Written by Mike Yoder, posted by blog admin
Like Blood for Music from Minneapolis’ Black Bluebirds is a ten song outing that sounds, on an initial couple of listens, like one of the best guitar driven and songwriting based releases in recent memory. That’s a bold assertion, but there’s immense coherence to this collection and obvious imagination lighting up each of the album’s songs. Their willingness to adopt and obvious comfort with a hard rock, even metal, sound never diminishes their capacity for imprinting significant melodic strengths on their audiences. The lead guitar playing of Simon Husbands is a key cog in what makes the machinery of this album hum, but Daniel Fiskum’s singing and the frequent accompaniment on backing vocals from Jessica Rasche are critical pieces in completing that puzzle as well. Like Blood for Music will definitely make an impression on both hardcore and casual music fans.

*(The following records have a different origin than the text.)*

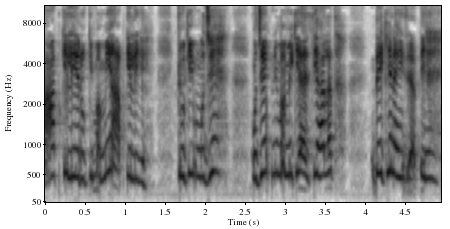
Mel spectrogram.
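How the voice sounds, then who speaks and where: At a fairly quick pace, a woman puts on a character voice with extremely high pitch and very even loudness. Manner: emotional, tearful, pleading.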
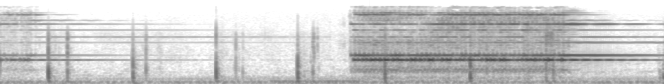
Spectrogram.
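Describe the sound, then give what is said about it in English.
A loud, shrill telephone bell starts ringing partway through and keeps ringing steadily, after a few sharp knocks and thumps. “We need to have a little talk after I get the phone.”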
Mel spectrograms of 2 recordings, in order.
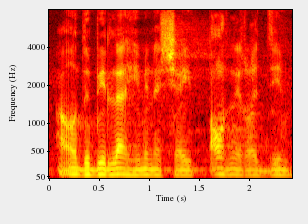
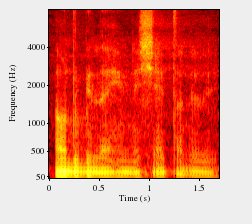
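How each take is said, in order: First: It is said in a provoking, heated way. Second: It is said in a calm, sincere way. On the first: It inflames the angry person further. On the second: It is a sincere plea for protection.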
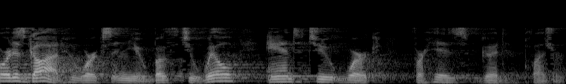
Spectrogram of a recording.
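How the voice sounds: A raspy man's voice with lively intonation, a fairly slow pace and audible room echo.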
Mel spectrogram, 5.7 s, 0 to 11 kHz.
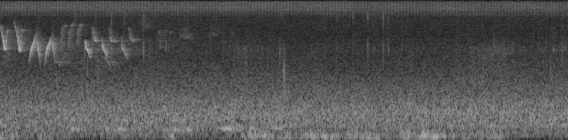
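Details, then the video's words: Cicada chorus from 26 June 2013 including Platypedia putnami and Okanagana bella and an unknown circular-saw-like singer: a continuous shrill high buzz, with a burst of quick stuttering mid-high chirps in the first second and low background rumble. "unknown cicada (?) sound"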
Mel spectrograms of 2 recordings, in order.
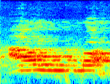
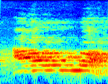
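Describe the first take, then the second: Both takes have the same delivery.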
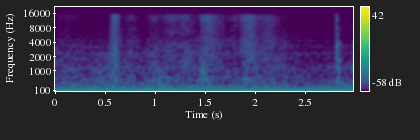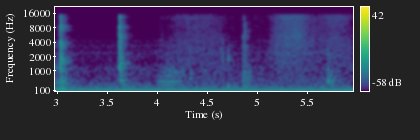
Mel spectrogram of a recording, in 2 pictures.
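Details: Peavey ValveKing 212 tube guitar amp making noise that has become much louder than before: a steady low hum near 100 Hz under scattered sharp pops and clicks. The cause is not yet traced.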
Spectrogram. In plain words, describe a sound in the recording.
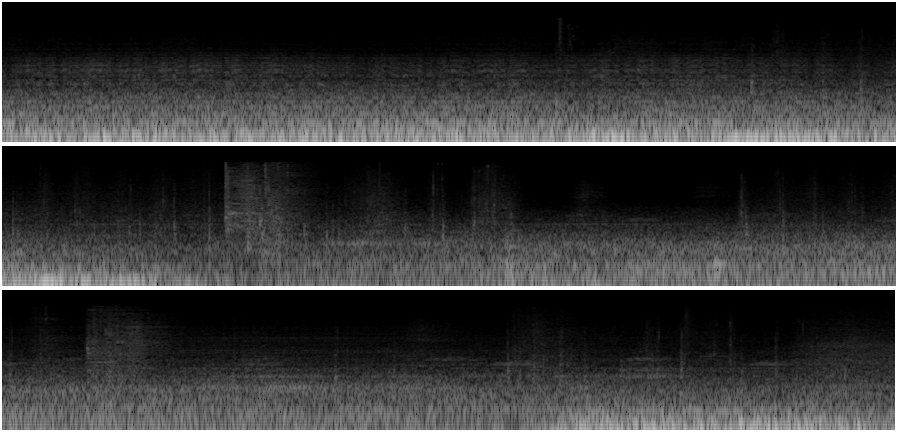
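A machine hums with a deep, steady low drone.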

“Love Kills Slowly” begins the release with plenty of drama, authority, and musicality. It’s difficult to not find yourself centering your attentions on Fiskum’s voice, as rough-hewn as it is, and it definitely carries the necessary grit and gravitas to handle this material. Rasche provides a colorful counterweight to his voice here and elsewhere; she has a more traditionally beautiful singing voice while still possessing the ability to invest the same emotional weight in it we hear from Fiskum in a much different way. The guitar presence in “Strange Attractor” is much more diffuse than we hear in the album opening and the tempo is a little slower, more deliberate. Fiskum’s singing stands much more on its own here than in other songs and proves, if there’s any doubt, he can single-handedly bear these tunes on his back. The flash of Fiskum’s keyboards in the aforementioned song is much more prominent on the album’s third song “Life in White” and this intensely personal chronicle from Fiskum makes its subject clear for attentive listeners. The acoustic guitar present in the song marks a welcome change of pace from the first two numbers.
“Battlehammer” has a straight ahead, guitar driven uptempo pace and rarely deviates from its path. There’s scattered use of backing vocals in this song, closer to the end, and a steady yet tasteful presence of lead guitar flourishes bringing extra color to the performance. The album’s mid way point is particularly strong with the track “House of No More Dreams” and they clearly reveal themselves to be masters of orchestrating some punchy sturm and drang for their songs without ever becoming too heavy handed. The song is one of the album’s clear high points and its position in the track listing is likely no accident. “Hole in the Day” has a lightly psychedeliczed vibe and the Beatles influences in the song are apparent without ever being laid on too thick. The piano lacing through the song gives it a sharper melodic edge than it might have otherwise possessed and helps make the song all that more memorable. Like Blood for Music’s second to last number “My Eyes Were Closed” is a fine piece of songwriting, particularly lyrically, and it syncs up well with the stately, near epic swing of the arrangement. Black Bluebirds are clearly working hard to set themselves apart from the pack without a thoughtful approach to their musical art and it pays off enormous dividends with the release Like Blood for Music.